Promoting Drowning Prevention and Water Safety weekPosted 23/04/2018 08:21:21
North Wales Fire and Rescue Service is supporting the National Fire Chiefs Council's (NFCC's) drowning prevention and water safety campaign 'Be Water Aware' which runs from 23rd - 29th April.
Drowning in the UK is one of the leading causes of accidental death. Each year more than 300 people drown after tripping, falling or just by underestimating the risks associated with being near water. Many more people are left with life changing injuries in water related incidents.
North Wales Fire and Rescue Service will raise awareness of the risks so people can enjoy the water safely and not end up as one of these shocking statistics.
Jane Honey, Deputy Head of Community Safety, said: "Most people would be shocked to hear that those people drowning just happen to be near water such as runners and walkers. They are unaware of the risks and are totally unprepared for the scenario of ending up in the water. By highlighting this issue and making sure simple safety messages reach them we hope to reduce the number of these needless deaths."
“During water safety week we will be educating our fire cadets on the dangers in and around water. The cadets will then be able to share these messages with their friends and family and help us to raise awareness of water safety within the communities of North Wales.”
- If you are going for a walk or run near water stick to proper pathways and stay clear of the water’s edge
- Make sure conditions are safe, avoid walking or running near water in the dark, slippery or in bad weather
- If you've had alcohol don't enter the water, avoid walking alone and avoid routes near water
- Never enter the water to try and help a person or animal - always call 999 and use any water rescue equipment if it is available
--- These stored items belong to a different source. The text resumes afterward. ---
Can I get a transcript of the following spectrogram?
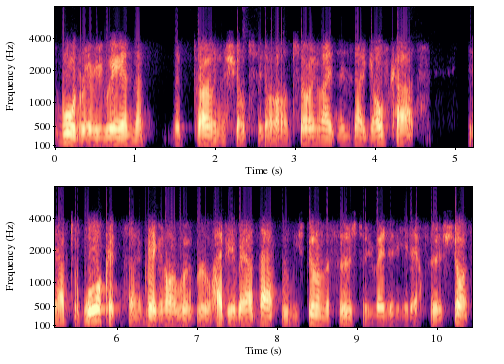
water everywhere. And the, the pro in the shop said, "Oh, I'm sorry, mate, there's no golf carts. You have to walk it." So Greg and I weren't real happy about that. We were still on the first two, ready to hit our first shots,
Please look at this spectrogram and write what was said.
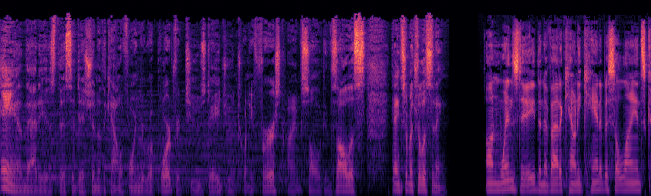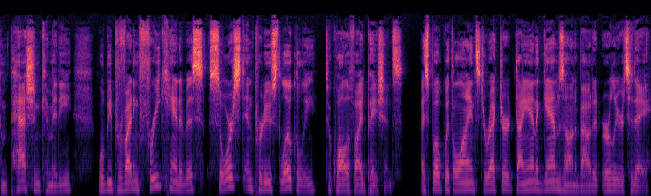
And that is this edition of the California Report for Tuesday, June 21st. I'm Saul Gonzalez. Thanks so much for listening. On Wednesday, the Nevada County Cannabis Alliance Compassion Committee will be providing free cannabis sourced and produced locally to qualified patients. I spoke with Alliance Director Diana Gamzon about it earlier today.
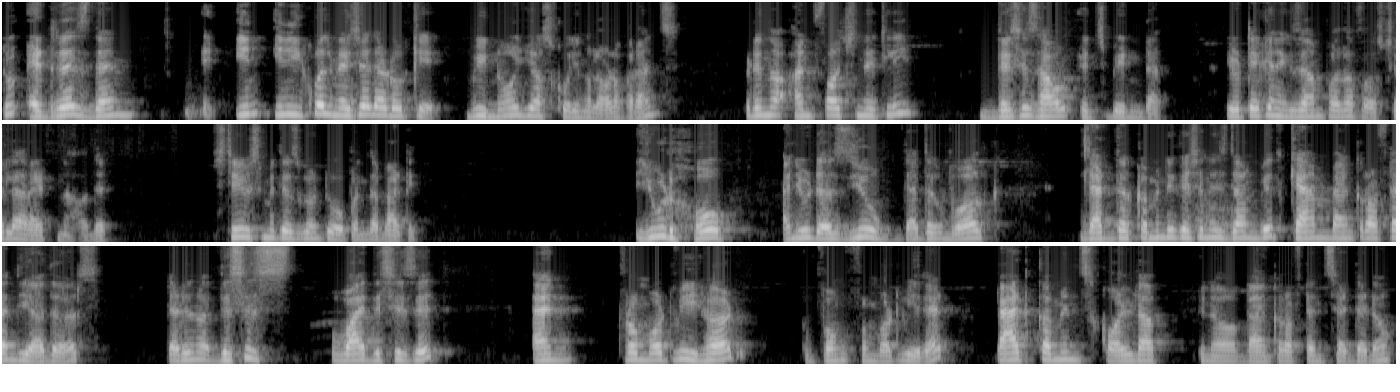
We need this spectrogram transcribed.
to address them in, in equal measure that okay we know you're scoring a lot of runs but you know unfortunately this is how it's been done. You take an example of australia right now that steve smith is going to open the batting. You would hope and you'd assume that the work that the communication is done with cam bancroft and the others that you know this is why this is it. And from what we heard from, from what we read pat cummins called up you know bancroft and said that no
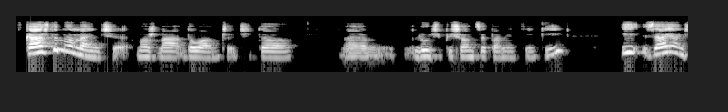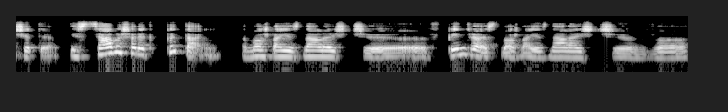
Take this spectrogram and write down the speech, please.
W każdym momencie można dołączyć do um, ludzi piszących pamiętniki i zająć się tym. Jest cały szereg pytań. Można je znaleźć e, w Pinterest, można je znaleźć w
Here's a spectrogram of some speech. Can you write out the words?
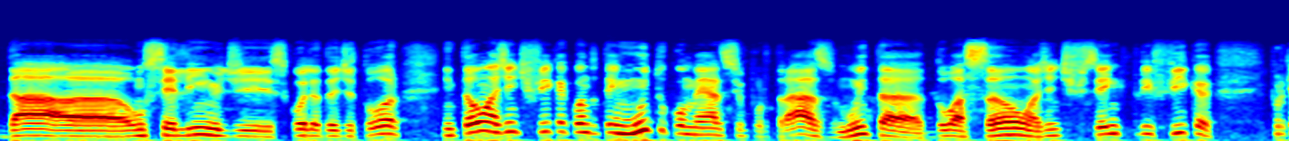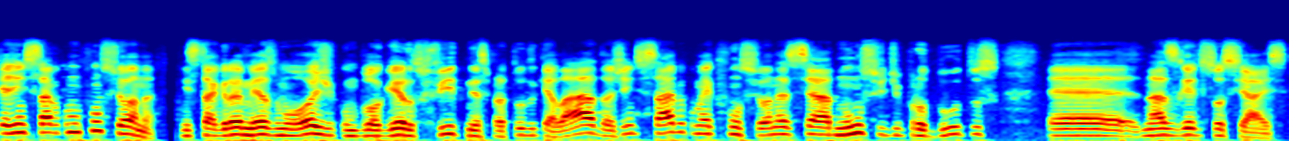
dá uh, um selinho de escolha do editor. Então a gente fica, quando tem muito comércio por trás, muita doação, a gente sempre fica porque a gente sabe como funciona. Instagram mesmo hoje, com blogueiros fitness para tudo que é lado, a gente sabe como é que funciona esse anúncio de produtos é, nas redes sociais.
- If you are spending time near water - whether at home or abroad make sure you are familiar with local safety information The fire service has successfully reduced the number of fire deaths by focusing on prevention work and now we must apply the same principle to tackling drowning. Response is not enough - we must prevent drownings.